Candidates Face Off at First Debate
Obama and Romney discuss jobs, taxes, and the economy
This article was written on location by Scholastic News Kid Reporter Jenna Winocur.
Voters got a chance for an up close look at the two major-party candidates for President last night at the first of three presidential debates.
The back-and-forth discussion between President Barack Obama, the Democratic candidate, and former Massachusetts Governor Mitt Romney, the Republican candidate, gave students at the University of Denver a lot to think about. For many, this will be their first chance to vote in a general election for President.
“Most of us don’t have a presidential election the first time we get to vote,” said University of Denver student Mason Seymore. “It’s a lot to put on an 18-year-old. So it’s going to take a lot of thought and consideration before I decide.”

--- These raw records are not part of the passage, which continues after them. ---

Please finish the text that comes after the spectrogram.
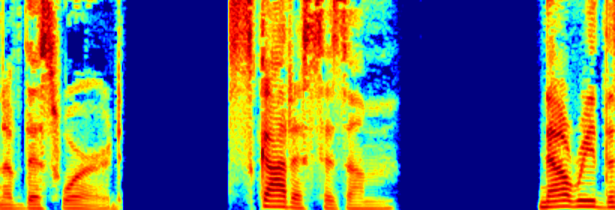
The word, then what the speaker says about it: Scotticism: Both US and UK have the same pronunciation of this word, Scotticism. Now read the syllables shown on the screen naturally. Scott, Scotticism. Emphasize Scott and soften is.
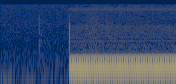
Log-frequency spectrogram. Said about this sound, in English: And you can hear the spins too. That's called a chirp, because it gets louder and higher at the same time.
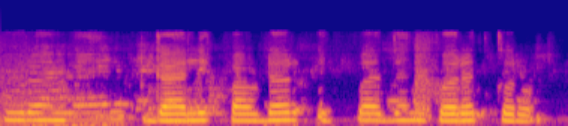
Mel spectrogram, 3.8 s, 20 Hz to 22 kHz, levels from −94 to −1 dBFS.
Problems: constant background noise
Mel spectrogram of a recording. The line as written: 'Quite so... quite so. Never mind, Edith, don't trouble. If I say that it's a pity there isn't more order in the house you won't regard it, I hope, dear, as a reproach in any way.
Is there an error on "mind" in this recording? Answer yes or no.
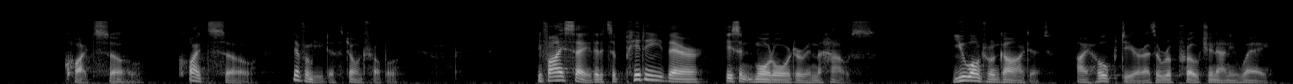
yes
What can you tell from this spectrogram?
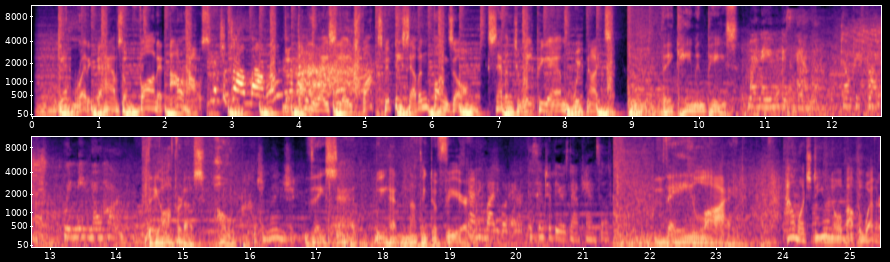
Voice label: TV promo affiliate

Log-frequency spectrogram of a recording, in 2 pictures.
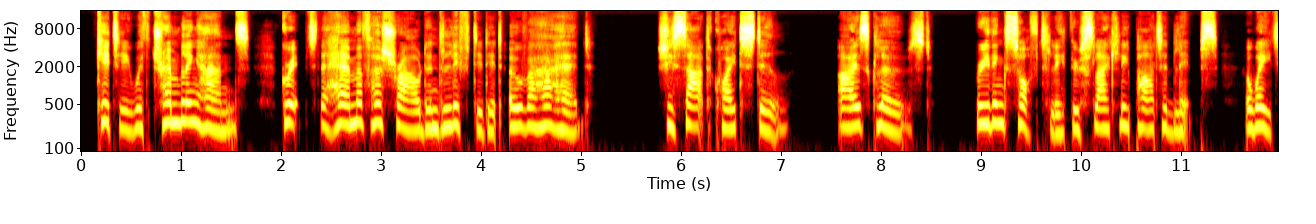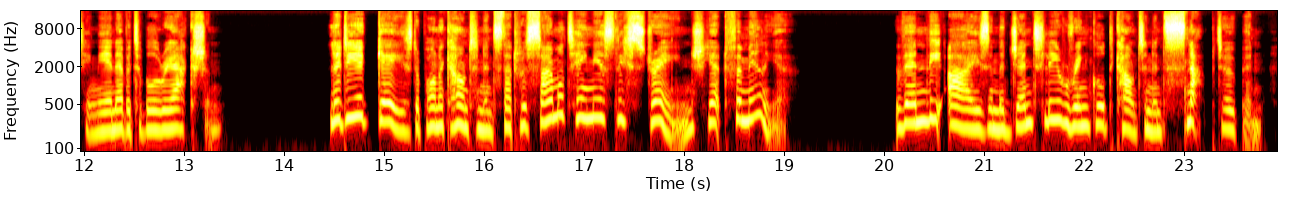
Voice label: Audiobook

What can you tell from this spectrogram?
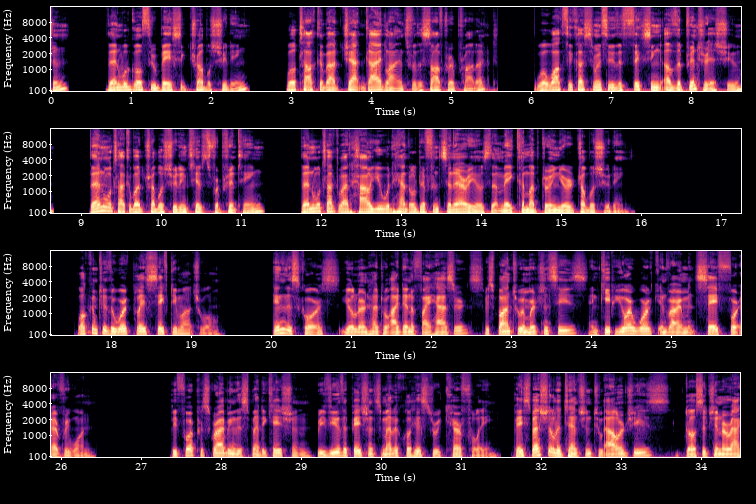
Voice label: corporate and e-learning narration

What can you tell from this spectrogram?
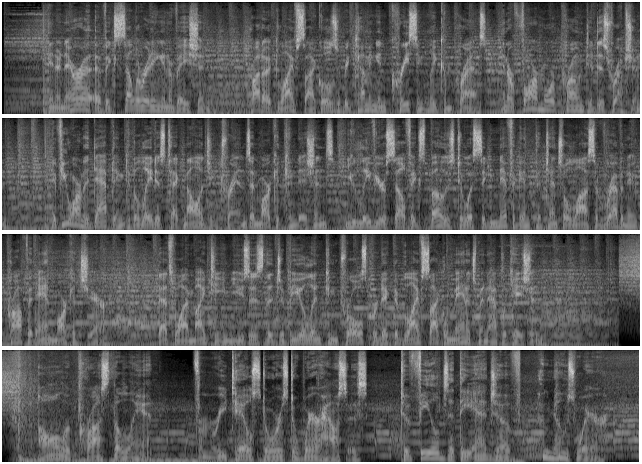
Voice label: Explainer

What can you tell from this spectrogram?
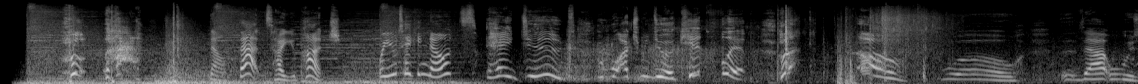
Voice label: Animation

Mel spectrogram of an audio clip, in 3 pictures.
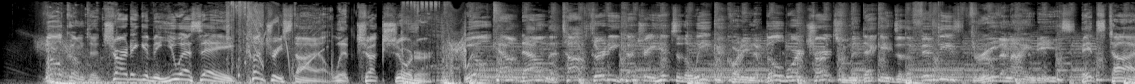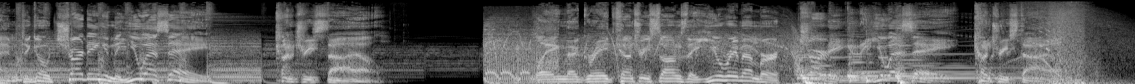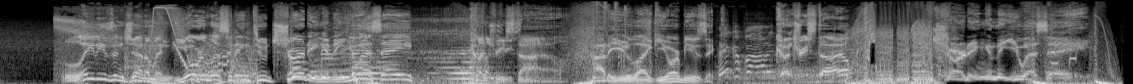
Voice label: PROMO VO

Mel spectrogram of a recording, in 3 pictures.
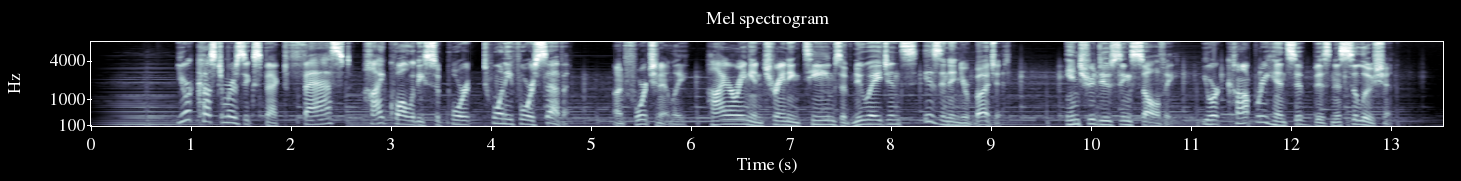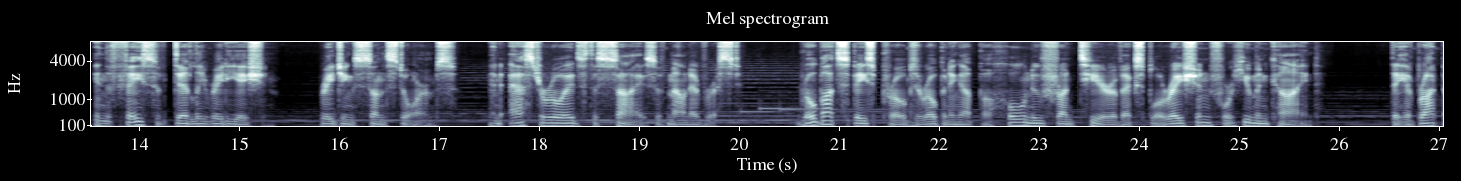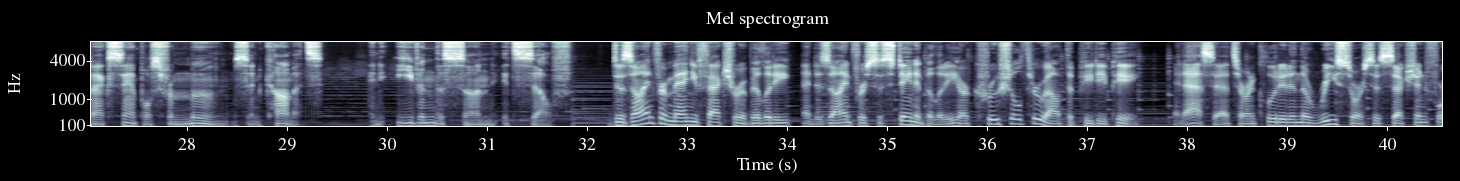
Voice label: Narration

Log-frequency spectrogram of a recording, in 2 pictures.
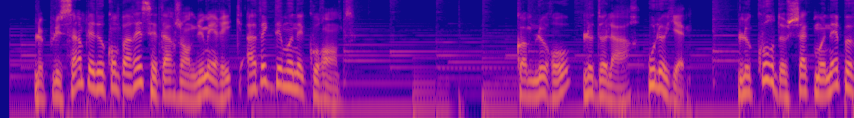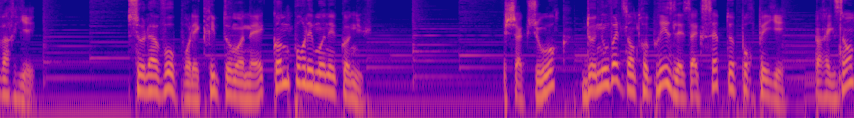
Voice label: Corporate; Verway Le Bitcoin (extrait d'une série de 5 vidéos Verway)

At a debate, candidates try to sway undecided voters to their side by presenting their ideas to the public and discussing those ideas with the other candidate. Questions at last night’s debate were broad and focused on domestic policy—issues that are specifically about what is going on in the United States rather than what is happening in other countries. Most of the conversation centered on the economy, jobs, and taxes.
Candidates were allowed two minutes in each of six segments to answer a question. They then used the additional 11 minutes in each segment to highlight their differences on the issue being debated.
One of the key issues for voters this election is the economy. So candidates quoted many numbers and listed lots of specifics in their policy proposals.
On the subject of taxes, Obama said Romney was proposing a $5 trillion tax cut that the government could not afford. “He’s been asked over 100 times how he would pay for it,” Obama said.
But Romney said he wouldn’t cut taxes that much and brought up the President’s policy on Medicare and the new health-care law that critics call “Obamacare.”
“I like that term,” Obama said, pointing out that his plan is much like one Romney passed in Massachusetts when he was Governor.
Romney said his plan in Massachusetts worked because it was designed to meet the needs of a specific state. He opposes Obama’s plan because “the federal government should not be telling people” how to handle their health care.
So who won the first debate of the season? Students outside the debate hall addressed that question after the candidates gave their closing statements.
“Romney had some really good points,” said Katrine Aucmeiusi, a 19-year-old international business major. “He was good at countering Obama’s arguments.”
“I don’t think there was a winner or a loser,” said engineering major Irene Wilson, 19. “Both got good points across. They did a really good job explaining the topics.”
The next presidential debate will be held on October 16, in Hempstead, New York. But before Obama and Romney meet again, their running mates will get a chance to debate. The vice-presidential debate will be held on October 11, in Danville, Kentucky. The final presidential debate will be held on October 22 in Boca Raton, Florida.
Kid Reporters will be covering those debates as well, so stay tuned to the Scholastic News Election 2012 website for their stories!